• _Exercise goal_: The full listing, written out exactly and without images, is the expected result.
----
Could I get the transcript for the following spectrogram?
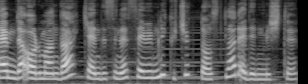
hem de ormanda kendisine sevimli küçük dostlar edinmişti.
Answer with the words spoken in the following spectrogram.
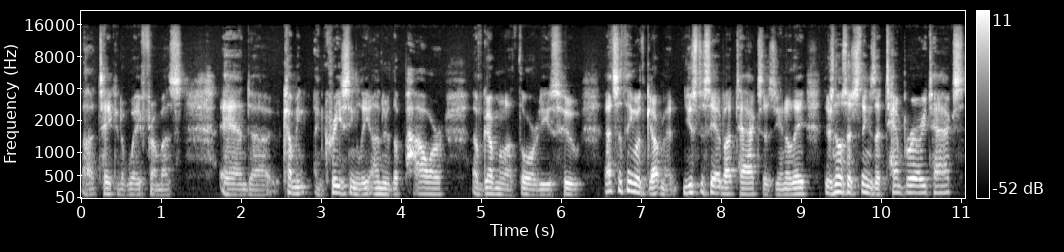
uh, taken away from us and uh, coming increasingly under the power of government authorities who that's the thing with government. Used to say about taxes you know they there's no such thing as a temporary tax.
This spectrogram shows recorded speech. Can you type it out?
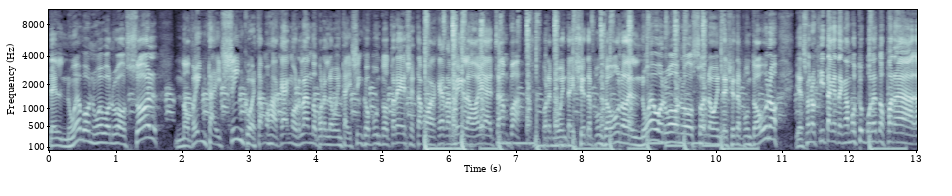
del nuevo, nuevo, nuevo Sol 95. Estamos acá en Orlando por el 95.3. Estamos acá también en la Bahía de Tampa por el 97.1 del nuevo, nuevo, nuevo Sol 97.1. Y eso nos quita que tengamos tus boletos para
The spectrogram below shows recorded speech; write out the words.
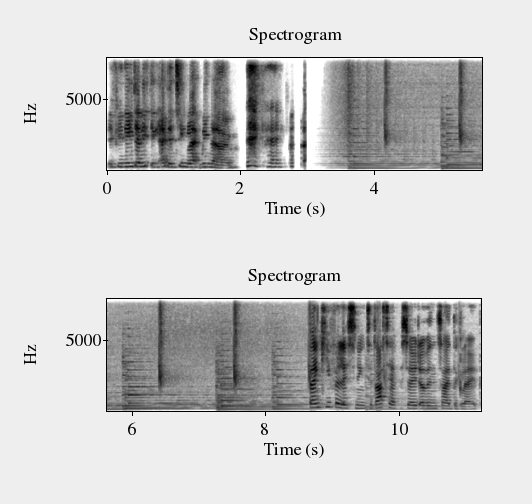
If you need anything editing, let me know. Okay. Thank you for listening to that episode of Inside the Globe.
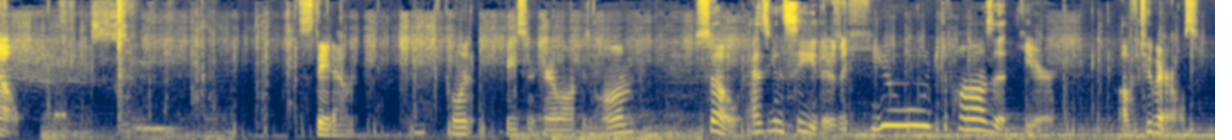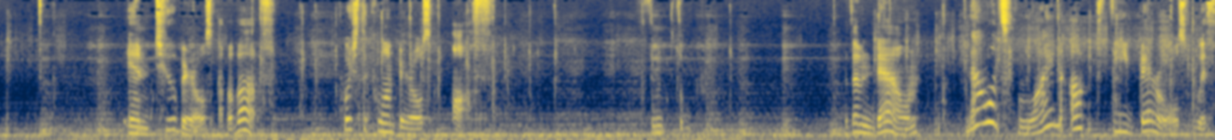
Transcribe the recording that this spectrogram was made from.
No. Stay down. Coolant basin airlock is on. So, as you can see, there's a huge deposit here of two barrels. And two barrels up above push the coolant barrels off. Put them down. Now let's line up the barrels with...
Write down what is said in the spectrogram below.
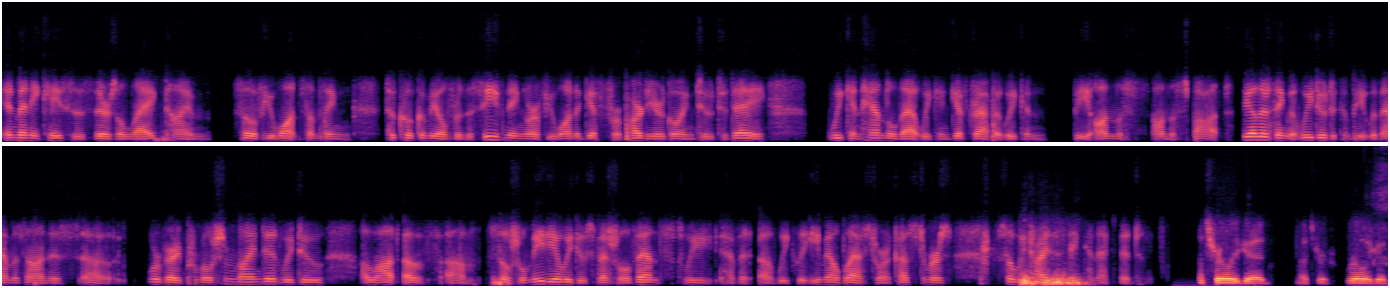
in many cases, there's a lag time. So, if you want something to cook a meal for this evening, or if you want a gift for a party you're going to today, we can handle that. We can gift wrap it. We can be on the on the spot. The other thing that we do to compete with Amazon is uh, we're very promotion minded. We do a lot of um, social media. We do special events. We have a, a weekly email blast to our customers. So we try to stay connected. That's really good. That's really good.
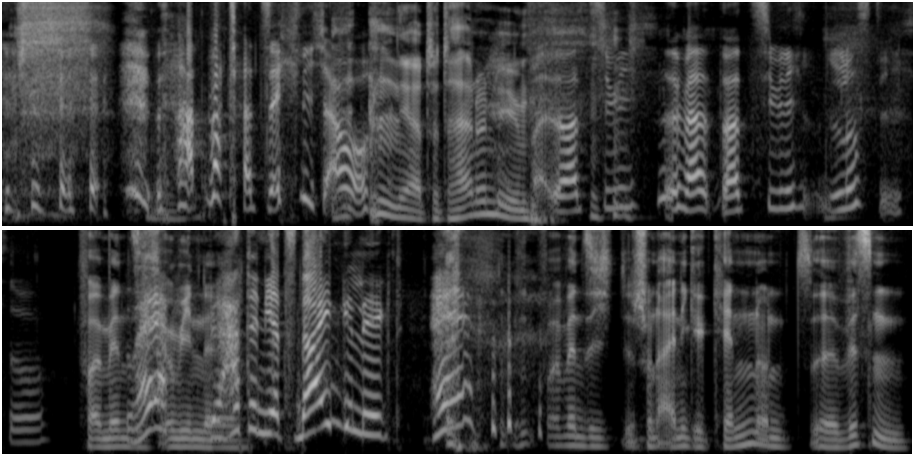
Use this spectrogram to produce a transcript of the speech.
Das hat man tatsächlich auch. Ja, total anonym. Das war ziemlich, war, war ziemlich lustig so. Vor allem, wenn sich Hä? irgendwie Wer eine, hat denn jetzt Nein gelegt? Hä? vor allem, wenn sich schon einige kennen und äh, wissen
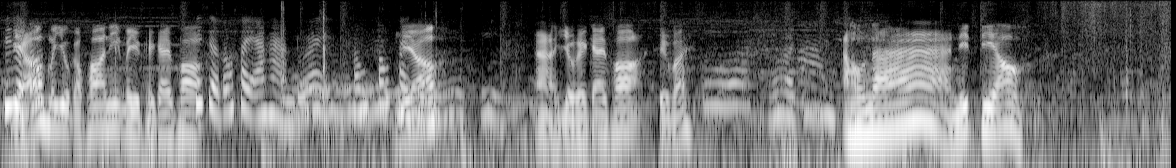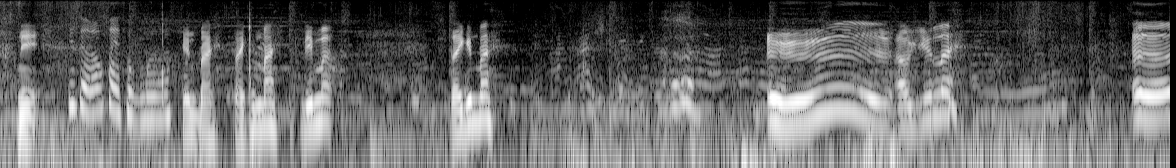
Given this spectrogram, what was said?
พี่เสืเดี๋อยวต้องมาอยู่กับพ่อนี่มาอยู่ใกล้ๆพ่อ พี่เสือต้องใส่อาหารด้วย ต้องต้องใส่เดี๋ยวถุงมืออะอยู่ใกล้ๆพ่อถือไว้เอานะนิดเดียว นี่พี่เสือต้องใส่ถุงมือ ขึ้นไปใส่ขึ้นไปริมอะใส่ขึ้นไปเออเอายืนเลย เออ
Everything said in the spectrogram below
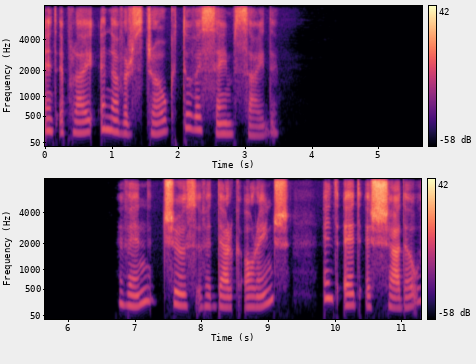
and apply another stroke to the same side. Then choose the dark orange and add a shadow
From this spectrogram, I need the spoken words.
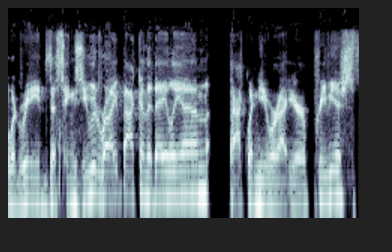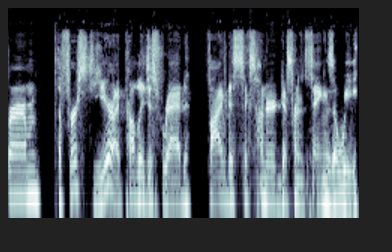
Would read the things you would write back in the day, Liam, back when you were at your previous firm. The first year, I probably just read five to 600 different things a week.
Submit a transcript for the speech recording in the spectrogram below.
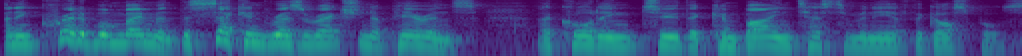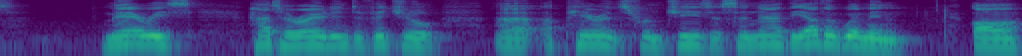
An incredible moment, the second resurrection appearance according to the combined testimony of the Gospels. Mary's had her own individual uh, appearance from Jesus, and now the other women are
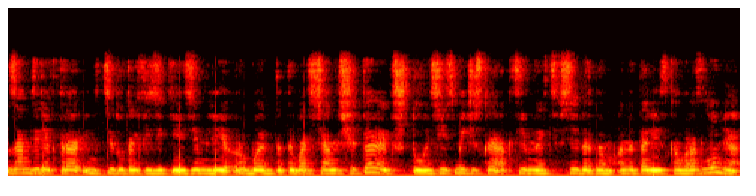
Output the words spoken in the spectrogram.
Замдиректора Института физики Земли Рубен Татывасян считает, что сейсмическая активность в северном Анатолийском разломе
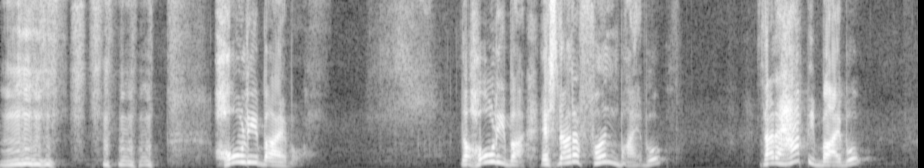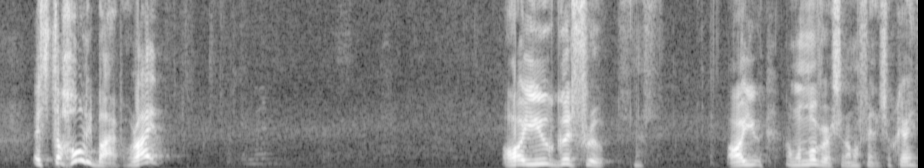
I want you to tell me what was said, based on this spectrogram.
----
• _Answer box_:
Could I get the transcript for the following spectrogram?
hem de ormanda kendisine sevimli küçük dostlar edinmişti.
Answer with the words spoken in the following spectrogram.
uh, taken away from us and uh, coming increasingly under the power of government authorities who that's the thing with government. Used to say about taxes you know they there's no such thing as a temporary tax.
This spectrogram shows recorded speech. Can you type it out?
del nuevo, nuevo, nuevo Sol 95. Estamos acá en Orlando por el 95.3. Estamos acá también en la Bahía de Tampa por el 97.1 del nuevo, nuevo, nuevo Sol 97.1. Y eso nos quita que tengamos tus boletos para
The spectrogram below shows recorded speech; write out the words.
If you need anything editing, let me know. Okay. Thank you for listening to that episode of Inside the Globe.
Transcribe the recording that this spectrogram was made from.
No. Stay down. Coolant basin airlock is on. So, as you can see, there's a huge deposit here of two barrels. And two barrels up above push the coolant barrels off. Put them down. Now let's line up the barrels with...
Write down what is said in the spectrogram below.
in many cases, there's a lag time. So, if you want something to cook a meal for this evening, or if you want a gift for a party you're going to today, we can handle that. We can gift wrap it. We can be on the on the spot. The other thing that we do to compete with Amazon is uh, we're very promotion minded. We do a lot of um, social media. We do special events. We have a, a weekly email blast to our customers. So we try to stay connected. That's really good. That's really good.
Use this spectrogram to produce a transcript of the speech.
Das hat man tatsächlich auch. Ja, total anonym. Das war ziemlich, war, war ziemlich lustig so. Vor allem, wenn sich Hä? irgendwie Wer eine, hat denn jetzt Nein gelegt? Hä? vor allem, wenn sich schon einige kennen und äh, wissen
Given this spectrogram, what was said?
พี่เสืเดี๋อยวต้องมาอยู่กับพ่อนี่มาอยู่ใกล้ๆพ่อ พี่เสือต้องใส่อาหารด้วย ต้องต้องใส่เดี๋ยวถุงมืออะอยู่ใกล้ๆพ่อถือไว้เอานะนิดเดียว นี่พี่เสือต้องใส่ถุงมือ ขึ้นไปใส่ขึ้นไปริมอะใส่ขึ้นไปเออเอายืนเลย เออ
Everything said in the spectrogram below
and apply another stroke to the same side. Then choose the dark orange and add a shadow
From this spectrogram, I need the spoken words.
Would read the things you would write back in the day, Liam, back when you were at your previous firm. The first year, I probably just read five to 600 different things a week.
Submit a transcript for the speech recording in the spectrogram below.
An incredible moment, the second resurrection appearance according to the combined testimony of the Gospels. Mary's had her own individual uh, appearance from Jesus, and now the other women are
Output the words spoken in the spectrogram.
Замдиректора Института физики Земли Рубен Татывасян считает, что сейсмическая активность в северном Анатолийском разломе
I want you to tell me what was said, based on this spectrogram.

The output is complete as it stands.